You can check out these Psych Central pages:
- How to Deal with Domestic Violence
- How to Leave an Abusive Relationship and Not Go Back
- How to Heal After an Abusive Relationship
If you’re unsure about whether your situation is an abusive one, consider checking out these pages:
Triggers are trauma reminders or prompts that activate your sympathetic nervous system response. They usually connect to your trauma in some way such as a location where domestic violence occurred.
When you witness a trigger, you may experience a physical reaction such as a startle response or elevated heart rate. A trauma trigger can cause an elevated reaction but the same sensory experience might not affect someone without PTSD.

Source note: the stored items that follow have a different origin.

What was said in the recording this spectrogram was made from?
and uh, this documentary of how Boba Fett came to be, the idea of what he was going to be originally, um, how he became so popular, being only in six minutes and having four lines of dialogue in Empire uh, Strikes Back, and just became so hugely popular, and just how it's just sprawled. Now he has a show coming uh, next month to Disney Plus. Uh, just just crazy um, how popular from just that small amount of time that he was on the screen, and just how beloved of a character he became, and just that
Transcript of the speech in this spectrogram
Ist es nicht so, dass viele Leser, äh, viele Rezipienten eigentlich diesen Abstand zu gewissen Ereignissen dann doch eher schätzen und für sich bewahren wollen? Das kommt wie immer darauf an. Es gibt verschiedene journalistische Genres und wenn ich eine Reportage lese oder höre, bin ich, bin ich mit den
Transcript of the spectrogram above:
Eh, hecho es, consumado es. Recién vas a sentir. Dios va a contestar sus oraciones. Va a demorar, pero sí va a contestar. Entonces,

Domestic violence triggers can include anything that reminds your brain of the person involved in your trauma:
- Sounds: breaking glass, slamming doors, or yelling

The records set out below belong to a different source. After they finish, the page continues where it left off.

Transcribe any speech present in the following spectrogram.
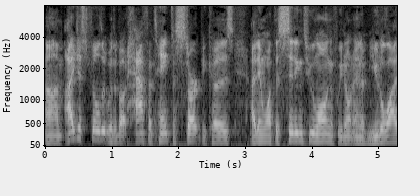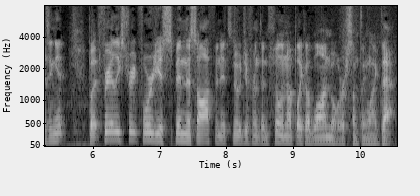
Um, I just filled it with about half a tank to start because I didn't want this sitting too long if we don't end up utilizing it. But fairly straightforward, you just spin this off and it's no different than filling up like a lawnmower or something like that.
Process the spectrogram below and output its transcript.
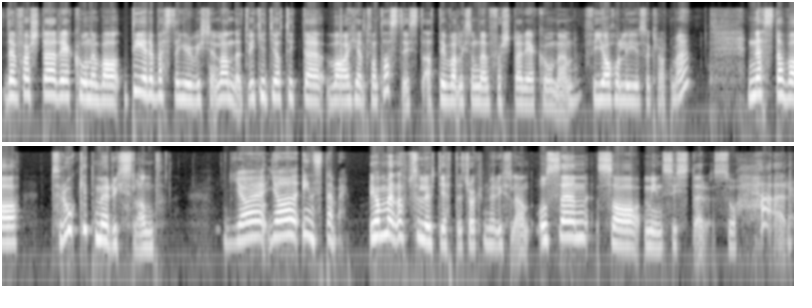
den första reaktionen var det är det bästa Eurovisionlandet, vilket jag tyckte var helt fantastiskt att det var liksom den första reaktionen. För jag håller ju såklart med. Nästa var tråkigt med Ryssland. Jag, jag instämmer. Ja men absolut jättetråkigt med Ryssland. Och sen sa min syster så här.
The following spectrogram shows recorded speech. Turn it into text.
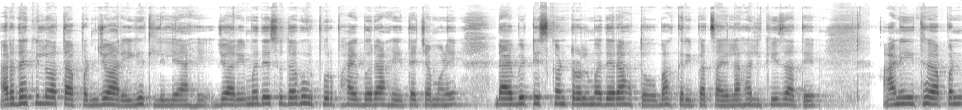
अर्धा किलो आता आपण ज्वारी घेतलेली आहे. ज्वारीमध्ये सुद्धा भरपूर फायबर आहे. त्याच्यामुळे डायबिटीस कंट्रोलमध्ये राहतो. भाकरी पचायला हलकी जाते. आणि इथं आपण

- Smells: cigarette smoke, coffee, or cologne
- Sights: the person’s style of clothing, hairstyle, or type of vehicle they drive
Triggers can be less direct, too. For example, you might see someone walking a dog. This might remind you of a conversation about dogs that you had with the person involved in the domestic violence you’ve experienced.
Long-term trauma can have lasting effects on the way your brain works. It can even change the shape of your brain.
According to a 2018 study, people living with PTSD may have smaller hippocampi. The hippocampus plays an important role in learning and memory.
Trauma can also change how you interact with your surroundings and other people. Your sympathetic nervous system remains activated, and you live in a state of hypervigilance against possible danger.
- behavioral changes such as aggression and impulsivity
- emotional issues such as rage or depression
- cognitive signs such as changes in identity
- relationship difficulties
- physical symptoms with no apparent medical cause
You may also experience symptoms such as:
- difficulty sleeping
- shame or guilt
- trust issues
- avoidance tendencies
- startling easily
Relationship-based trauma such as domestic violence can change the way you interact with people. For example, you might find it harder to trust others.
Some people who’ve experienced domestic abuse feel like they don’t deserve a trauma-free relationship. They may repeatedly find themselves in dysfunctional relationships because they’re familiar.
A 2016 study found that children with a history of physical and sexual abuse were more likely to experience victimization by their peers once they reached adolescence.
Psychotherapy is an effective treatment approach for many people living with PTSD and C-PTSD. Options include:
- cognitive processing therapy
- prolonged exposure therapy
- cognitive behavioral therapy
- eye movement desensitization and reprocessing (EMDR)
- internal family systems (IFS)
- cognitive restructuring
Self-care strategies can also reduce the impact of trauma. Even if you feel too overwhelmed to make many changes at once, small lifestyle improvements can still make a difference:
- stress reduction
- supportive social contact
PTSD from domestic violence can make it hard to think objectively. An important part of coping is to understand that the situation isn’t your fault.
Finding someone you trust to talk with can help. An option to consider is an online support group where you can connect with others who share your experience.
Domestic violence can cause PTSD and C-PTSD and can have a lasting impact. It can affect the way you interact with the world, and even change the shape of your brain. You may also experience reactions such as flashbacks in response to triggers.
Therapy can help, as well as self-care strategies.
It can be difficult to reach out for help while domestic violence is ongoing. You might worry about making the situation worse.
The National Domestic Violence Hotline has confidential support available online, by telephone at 800-799-SAFE (7233), text at 88788 (text the word “start”), and TTY at 1-800-787-3224.
If you or someone in your life needs urgent support, consider reaching out to the National Suicide Prevention Lifeline, which is available 24/7:
- Online Lifeline Chat
- English: 800-273-8255 (or 800-TALK)
- Text: 838255
- Spanish: 888-628-9454